The three sphere monument at the harbour was the first to be unveiled as it marked the landing site of the first missionaries back in 1824. Mangaia Bicentennial Celebration 24061107

The unveiling of the monuments in Oneroa was the highlight of day three of the Mangaia Bicentennial Celebration on Monday.

The unveiled monuments mark the key landmarks where the gospel travelled when it was accepted in Mangaia 200 years ago.

The unveiling of the monuments was held at the harbour, Marae o Rongo, Akaoro and the Hospital.

During the unveiling, Numangatini Ariki Tangitamaiti Tereapii said: “These monuments hold the mana and historical events of our ancestors that has shaped the future of this island, in which we currently stand on and the fruits of their labour through the preservation of our land and the gospel of Jesus Christ that is working in our midst today.”

“I honour the work of our tupuna in their sacrifice and foresight in the work of the gospel on our island.”

At the Marae o Rongo, Taoi Nooroa, the representative of the Mangaia Historical Society, gave a brief history of the landmark.

Two storyboards were unveiled at the Marae o Rongo.
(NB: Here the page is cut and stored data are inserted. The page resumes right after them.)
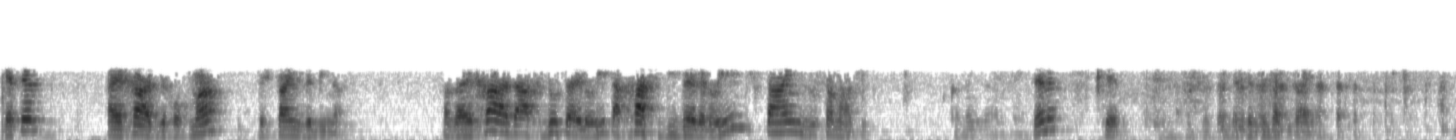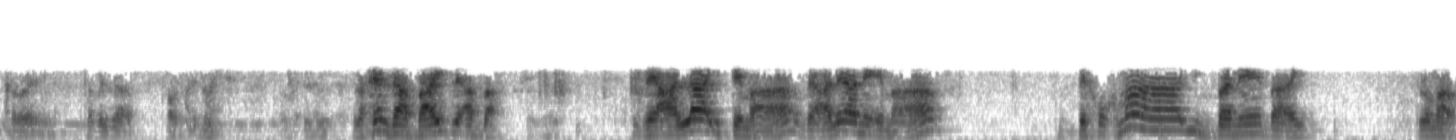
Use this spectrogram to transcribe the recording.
כתר, האחד זה חוכמה ושתיים זה בינה. אז האחד, האחדות האלוהית, אחת דיבר אלוהים, שתיים זו שמעתי. בסדר? כן. אפס אחד שתיים. קווי זהב. לכן זה הבית לאבא. ועלה איתמר, ועליה נאמר, בחוכמה ייבנה בית. כלומר,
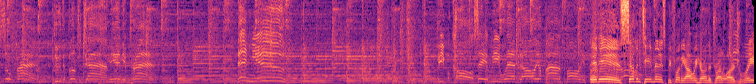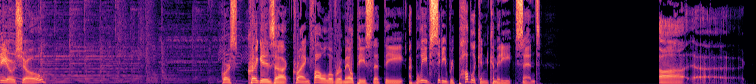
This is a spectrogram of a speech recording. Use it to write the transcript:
so fine, do the bumps of dime in your prime. Then you people call, say beware doll, you're bound to fall. You It is 17 minutes before the hour here on the Girard at Large radio show. Of course, Craig is uh, crying foul over a mail piece that the, I believe, City Republican Committee sent, uh, uh,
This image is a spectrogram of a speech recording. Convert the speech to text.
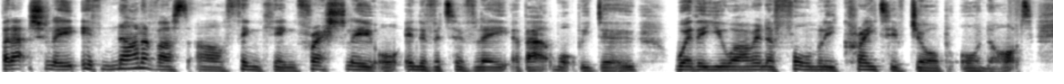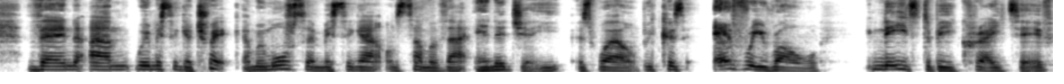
But actually, if none of us are thinking freshly or innovatively about what we do, whether you are in a formally creative job or not, then um, we're missing a trick. And we're also missing out on some of that energy as well, because every role needs to be creative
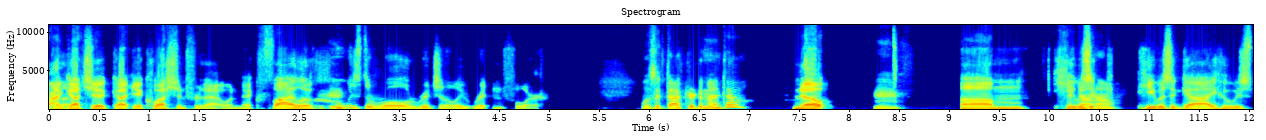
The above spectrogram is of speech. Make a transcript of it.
I got you. Got you a question for that one, Nick. Philo. Who Mhm. was the role originally written for? Was it Dr. Demento? Nope. Hmm. Um, he I was a know. he was a guy who was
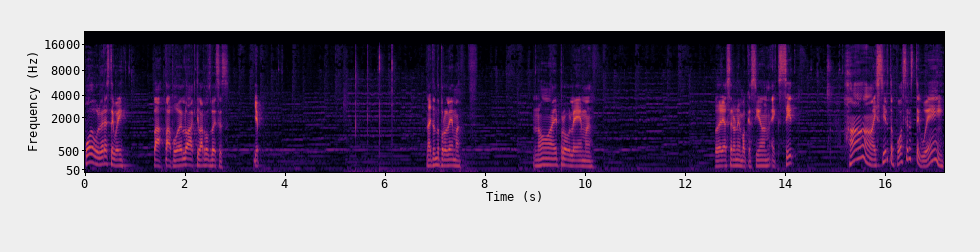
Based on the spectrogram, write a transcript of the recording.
Puedo volver a este güey. Va, para poderlo activar dos veces. No hay tanto problema. No hay problema. Podría hacer una invocación exit. Ah, es cierto, puedo hacer este güey.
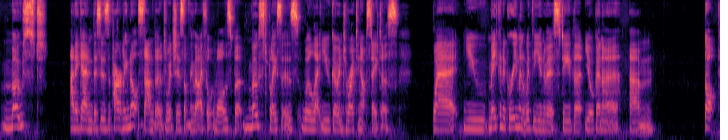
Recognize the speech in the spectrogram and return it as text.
most, and again, this is apparently not standard, which is something that I thought it was, but most places will let you go into writing up status where you make an agreement with the university that you're going to um, stop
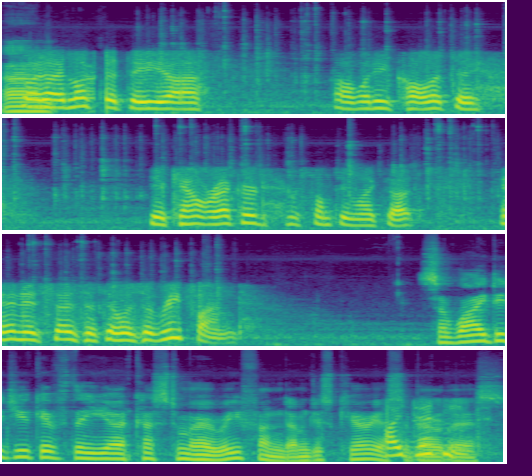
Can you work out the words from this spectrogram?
But um, I looked at the, uh, uh, what do you call it, the, the account record or something like that, and it says that there was a refund. So why did you give the uh, customer a refund? I'm just curious I about didn't. this.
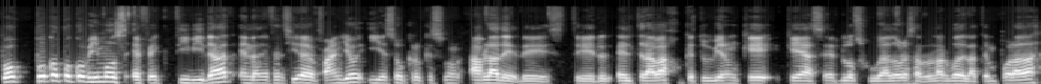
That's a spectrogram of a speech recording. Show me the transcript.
poco a poco vimos efectividad en la defensiva de Fangio y eso creo que eso habla de, de este, el, el, trabajo que tuvieron que, que, hacer los jugadores a lo largo de la temporada.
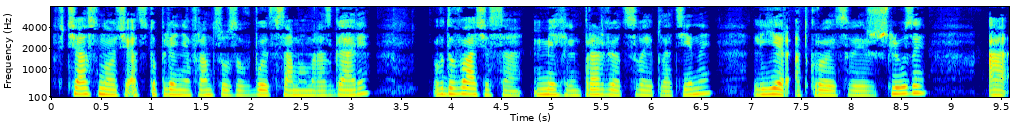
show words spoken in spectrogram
в час ночи отступление французов будет в самом разгаре, в два часа Мехельн прорвет свои плотины, Льер откроет свои шлюзы, а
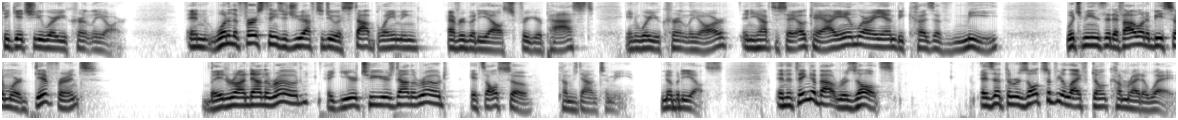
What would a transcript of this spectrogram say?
to get you to where you currently are. And one of the first things that you have to do is stop blaming everybody else for your past and where you currently are. And you have to say, okay, I am where I am because of me, which means that if I want to be somewhere different later on down the road, a year, two years down the road, it's also comes down to me, nobody else. And the thing about results is that the results of your life don't come right away.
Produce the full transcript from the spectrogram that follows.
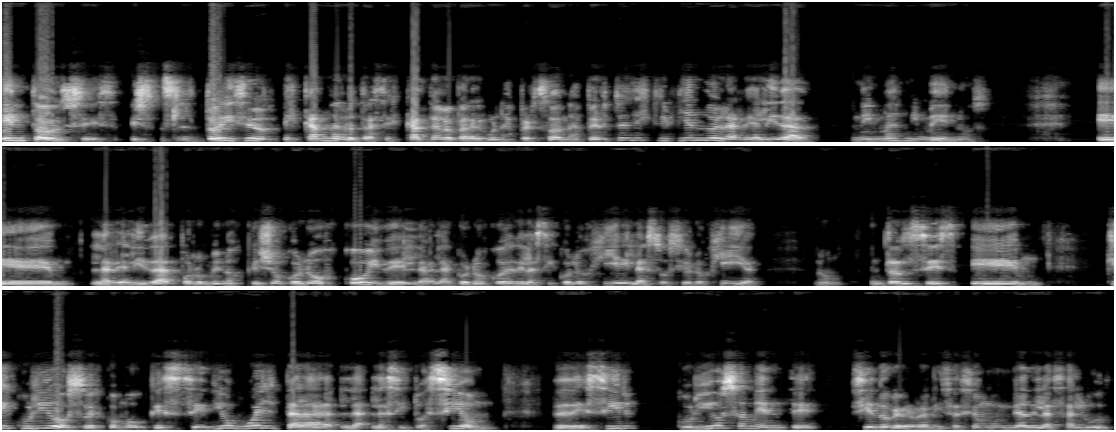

One of them revealing the details of the 40 boxes of bones that were returned by the Japanese researchers in the 1990s and brought back to Mangaia by the University of Otago early this year.

In pre-Christian times, ceremonies concerning the declaration of peace, investiture of chiefs and the establishments of political order took place at the Marae o Rongo.

Marae o Rongo was also acknowledged as a place of remembrance for those sacrificed to the god Rongo in rituals by the Ariki Pa Uta and Ariki Pa Tai, before Christianity arrived.

On Saturday, before the opening ceremony of the Bicentennial Celebration programme, a drum of peace was sounded at 4am to signify the safety of those who were defeated around the island. This marked a groundbreaking change brought about by the arrival of the Gospel on Mangaia.

The Ariari i te Rangi bible statue at the Hospital site symbolises the fourth church to be built in Oneroa village. It was this church that inspired George Gill to compose the hymn “Beautiful Zion, Built Above”. The church was damaged once during a cyclone in 1849 but was rebuilt and relocated to its present site Punanga O te au, the main Cook Islands Christian Church (CICC) now in Oneroa, situated across the Bicentennial Arena.

The three sphere monument at the harbour was the first to be unveiled as it marked the landing site of the first missionaries back in 1824.

The three faces of the sphere represent the Aronga Mana, the leaders of Mangaia; the Religious Advisory Council, the body that governs the spiritual development of the island; and the Cook Islands Government body.

These three bodies govern the development of the island and have played a vital role in the history of Mangaia.

The unveiling of the monuments wasan emotional moment for the people of Mangaia as information was shared amongst the people.

  • Anaseini Liku